So, as a technique, each site could have a token <$footer> which would look up the value of the key "footer" in the current database, but if that key had the value of <$footer@default> then the value of the key "footer" would be looked up in the database "default". This allows for a type of "double hop" where each site first looks for a value locally, but then is instructed to look in another database. The reason for this is two-fold: First, if many sites are hosted via cs3web and they all do this, this it is possible to modify a single database entry and update multiple sites and secondly, it allows for each individual site to have a site specific value put in place that would take precedent over a site-wide default.


DB HTML and "Dynamic" Static pages

As was discussed above, the primary purpose of cs3web is to assemble web pages on the "back end" of the webserver and then let javascript and AJAX provide for truly dynamic content on via the "front-end" of the web browser. In this way, cs3web balances not becoming too specificly tied to a single site, yet still allows for powerful page generation.

The simplest mode of operation is just looking up a web page in a database as specified via a URL. The next step up is to use "safe" tokens that can't be accessed directly via URL as substitions in pages. For instance, if the footer is going to contain the same components for the entire site, a key "footer" could be made an each page would have the token <$footer> in its source. In this way, since pages are not cached by cs3web itself, any change to the value of the database key "footer" would instantly be visible on any page loaded from the site.


Simple tokens: <$word>

Look up the value of "word" and replace the entire token from the first < to the next > with the value of the key "word" (if any).

Redirect tokens: <$@URL>

Stop all processing and output an HTTP header with a "redirect" status to the location of "URL". This causes only the header to be returned to the client, absolutely no (HTML) body will be sent.

Conditional tokens: <$?word1 word2 word3>

Look up the value of "word1" and if there is any, then replace this token with the value returned from looking up "word2" -- otherwise, replace this token with the value returned from looking up "word3". For example: <$account login@default admin@default>

Stop processing tokens token: <$>

This is a special token used to instruct cs3web to stop processing tokens.

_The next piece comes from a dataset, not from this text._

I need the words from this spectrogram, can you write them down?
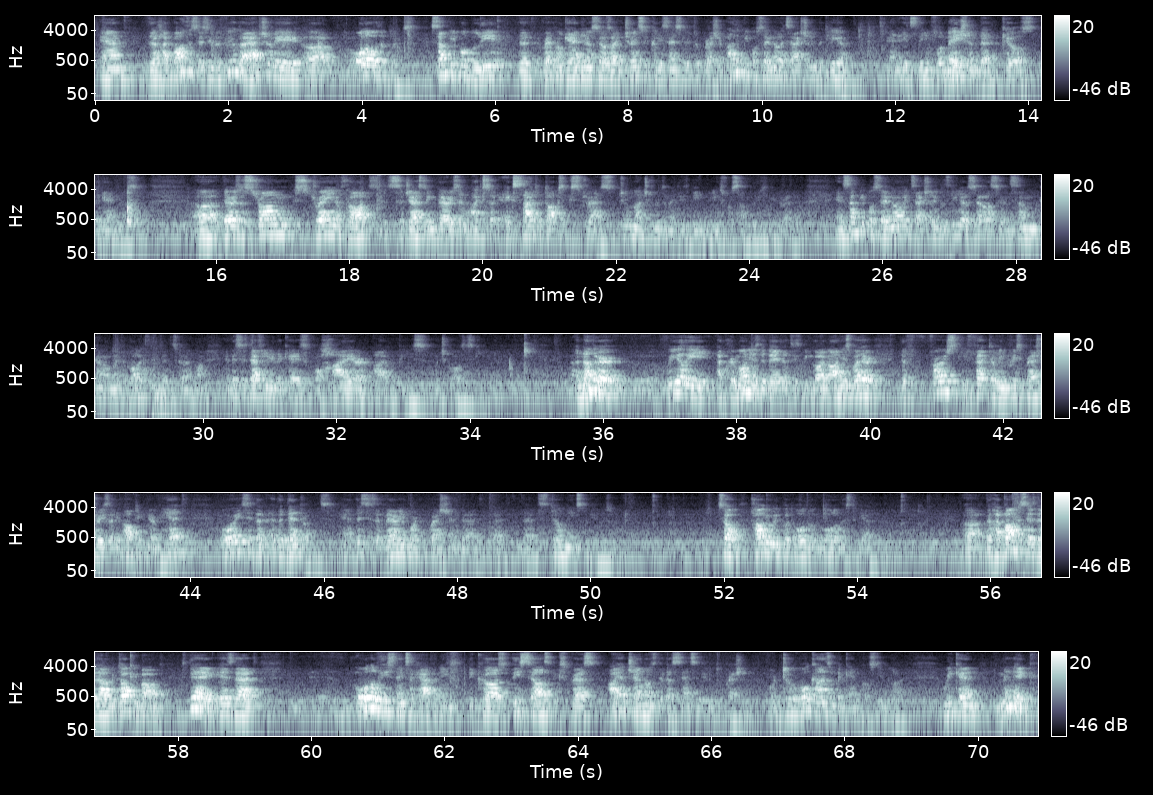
And the hypotheses in the field are actually uh, all over the place. Some people believe that retinal ganglion cells are intrinsically sensitive to pressure. Other people say, no, it's actually the glia. And it's the inflammation that kills the ganglion cell. Uh, there is a strong strain of thought suggesting there is an ex excitotoxic stress. Too much glutamate is being released for some reason. And some people say, no, it's actually endothelial cells and some kind of metabolic thing that is going on. And this is definitely the case for higher IOPs, which causes ischemia. Another really acrimonious debate that has been going on is whether the first effect of increased pressure is at the optic nerve head or is it at, the dendrites? And this is a very important question that, that, that still needs to be resolved. So how do we put all, the, all of this together? Uh, the hypothesis that I'll be talking about today is that all of these things are happening because these cells express ion channels that are sensitive to pressure or to all kinds of mechanical stimuli. We can mimic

Currently, this is only used in the "edit" page and it may, in fact, not have practical use anywhere else.

Command Line

/www/neurillion/exec/cs3web -h
Usage: /www/neurillion/exec/cs3web [options ...] [pagename]
-b database     set database
-c column       set column
-d page         delete page "page"
-e page         edit page "page" using $EDITOR
-h              help (this information)
-l              list keys (in database)
-r path         set root path
-- ...          stop processing command line options